Mar 5, 2020
Qualcomm products mentioned within this post are offered by Qualcomm Technologies, Inc. and/or its subsidiaries.
Today’s apps demand a lot from our mobile devices. From games to VR, and signal processing to AI, modern apps are truly multifaceted, placing all sorts of demands on our devices. For mobile developers this creates a major challenge: how to optimize for performance while meeting the demand for power efficiency and long battery life. And how can we deliver on both needs when the growing requirement for computing power seems to always outpace advances in battery technology?
The key lies in heterogeneous computing, which has been at the heart of mobile processor designs from the beginning. Our flagship Qualcomm Snapdragon 8xx mobile platform offers developers a number of specialized processors, which continue to evolve with each generation. In this blog we’ll review the processors found inside Snapdragon and look at some of our tools aimed at supporting developers with heterogeneous and power efficient computing.

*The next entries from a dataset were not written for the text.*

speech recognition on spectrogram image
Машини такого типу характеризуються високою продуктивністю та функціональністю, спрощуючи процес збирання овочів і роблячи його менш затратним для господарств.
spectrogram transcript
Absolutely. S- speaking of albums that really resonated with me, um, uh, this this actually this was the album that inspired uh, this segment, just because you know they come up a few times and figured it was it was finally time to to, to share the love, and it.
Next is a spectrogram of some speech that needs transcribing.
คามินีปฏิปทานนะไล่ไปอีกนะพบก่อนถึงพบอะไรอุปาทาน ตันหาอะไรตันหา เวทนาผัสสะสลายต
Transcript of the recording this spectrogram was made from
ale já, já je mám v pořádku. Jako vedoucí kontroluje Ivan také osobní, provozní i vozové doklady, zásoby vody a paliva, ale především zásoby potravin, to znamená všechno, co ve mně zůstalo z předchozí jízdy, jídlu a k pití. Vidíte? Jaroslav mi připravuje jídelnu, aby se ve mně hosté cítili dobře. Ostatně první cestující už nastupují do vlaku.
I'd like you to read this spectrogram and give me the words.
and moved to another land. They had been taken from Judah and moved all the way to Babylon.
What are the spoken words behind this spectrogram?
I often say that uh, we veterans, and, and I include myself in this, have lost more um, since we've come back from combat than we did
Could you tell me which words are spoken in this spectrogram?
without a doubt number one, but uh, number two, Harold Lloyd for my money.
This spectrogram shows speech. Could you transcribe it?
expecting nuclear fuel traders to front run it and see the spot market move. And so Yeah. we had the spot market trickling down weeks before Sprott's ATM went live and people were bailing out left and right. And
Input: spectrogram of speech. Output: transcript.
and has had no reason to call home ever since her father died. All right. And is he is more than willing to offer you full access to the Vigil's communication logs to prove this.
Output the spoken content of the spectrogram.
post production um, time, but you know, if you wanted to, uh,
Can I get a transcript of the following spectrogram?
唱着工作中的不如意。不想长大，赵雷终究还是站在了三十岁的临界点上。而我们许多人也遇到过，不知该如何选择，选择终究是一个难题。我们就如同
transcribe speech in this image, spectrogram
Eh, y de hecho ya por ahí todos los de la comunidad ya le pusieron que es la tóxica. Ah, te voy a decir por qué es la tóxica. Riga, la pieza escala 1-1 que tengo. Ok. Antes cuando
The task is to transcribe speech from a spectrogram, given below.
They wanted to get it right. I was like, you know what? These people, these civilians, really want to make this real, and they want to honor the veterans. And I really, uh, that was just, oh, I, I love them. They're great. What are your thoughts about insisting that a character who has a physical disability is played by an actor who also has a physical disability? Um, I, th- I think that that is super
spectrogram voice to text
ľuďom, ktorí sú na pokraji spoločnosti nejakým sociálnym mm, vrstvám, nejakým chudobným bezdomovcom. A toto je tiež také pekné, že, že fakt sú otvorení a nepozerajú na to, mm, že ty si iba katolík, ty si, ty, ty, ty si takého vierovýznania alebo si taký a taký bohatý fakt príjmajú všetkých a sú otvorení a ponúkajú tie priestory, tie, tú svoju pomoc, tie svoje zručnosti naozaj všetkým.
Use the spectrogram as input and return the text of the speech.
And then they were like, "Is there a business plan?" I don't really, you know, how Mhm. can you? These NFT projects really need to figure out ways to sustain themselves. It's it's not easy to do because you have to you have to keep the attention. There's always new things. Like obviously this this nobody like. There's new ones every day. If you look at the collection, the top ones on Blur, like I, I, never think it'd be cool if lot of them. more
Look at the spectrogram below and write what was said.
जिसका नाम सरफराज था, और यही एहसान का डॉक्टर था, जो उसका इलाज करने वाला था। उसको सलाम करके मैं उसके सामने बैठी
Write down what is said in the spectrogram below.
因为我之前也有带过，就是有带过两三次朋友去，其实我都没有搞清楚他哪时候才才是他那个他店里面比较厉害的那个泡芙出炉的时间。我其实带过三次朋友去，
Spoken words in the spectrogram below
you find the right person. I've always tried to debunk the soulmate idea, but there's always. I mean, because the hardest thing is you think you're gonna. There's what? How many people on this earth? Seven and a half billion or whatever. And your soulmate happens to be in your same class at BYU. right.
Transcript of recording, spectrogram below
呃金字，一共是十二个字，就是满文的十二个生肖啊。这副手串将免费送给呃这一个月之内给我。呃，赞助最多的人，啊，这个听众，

The three specialized processors found in our Snapdragon series around which heterogeneous and power efficient computing optimizations can be made are:
Of the three processors, our Hexagon DSP is one of the most interesting because it has evolved from a DSP for image and audio processing, into a vector-processing powerhouse for neural networks, virtual reality, and other process-intensive applications. Developers effectively upload functions to our Hexagon processor where it performs operations using its multiple hardware threads, very long instruction word (VLIW) instruction set, and RTOS (for scheduling). Most notably, the Hexagon DSP features both a 64-bit wide scalar unit, and its two 128-bit wide hexagon vector extensions (HVX) for vector processing.
Out of our rich set of tools, developers can implement and optimize for heterogeneous computing and power efficiency through the following:
While the Heterogeneous Compute SDK is primarily focused on heterogeneous computing (e.g., processor and core selection), it’s often paired with the Power Optimization SDK to fulfill power efficiency requirements which typically go hand in hand with heterogeneous compute requirements. On top of this, developers should also use the Snapdragon profiler to monitor performance, power, and heat while integrating these SDKs.
The following diagram summarizes these tools and their dependencies, and outlines the processors that each of these tool/SDKs interacts with:
The Heterogeneous Compute SDK provides the following constructs that abstract away low-level system calls and device interactions for heterogeneous computing, making it easy to allocate work across the Snapdragon CPU, GPU, and DSP (click the links for more detailed App Notes for each):
The Power Optimization SDK allows developers to programmatically optimize power efficiency at runtime using reactive and proactive models. In the reactive model, the system adjusts power based on thermal constraints, while the proactive model involves the use of the SDK’s static and dynamic mode APIs to dynamically optimize for power efficiency. The static mode APIs allow developers to select a power efficiency profile, while the dynamic mode APIs provide much more granular control, such as the ability to adjust the number of CPU cores and their frequencies.
To see how all of this comes together, we recommend you check out this four-part Getting Started guide. It provides an excellent introduction on how to use the Heterogeneous Compute SDK and Power Optimization SDK in conjunction with the Snapdragon Profiler for heterogeneous and power efficient computing.
The first part of the guide shows how to use the Snapdragon profiler to profile CPU usage and frequency for iterating over 10 million values. The second part shows how the APIs of the Heterogeneous Compute SDK can be used to optimize the loop via parallel processing, and discusses the trade-off between performance and power consumption. The third part shows how the loop can then be optimized for power consumption using the Power optimization SDK. The fourth part of the guide summarizes the optimizations, and just how easy it can be to achieve results using the SDKs.
Today’s multi-faceted applications require developers to balance performance and power efficiency in their mobile apps. Our flagship Snapdragon 8xx series mobile platform provides three processors backed by a rich set of SDKs that developers can use to meet these demands. So be sure to check out the Getting Started guide mentioned above.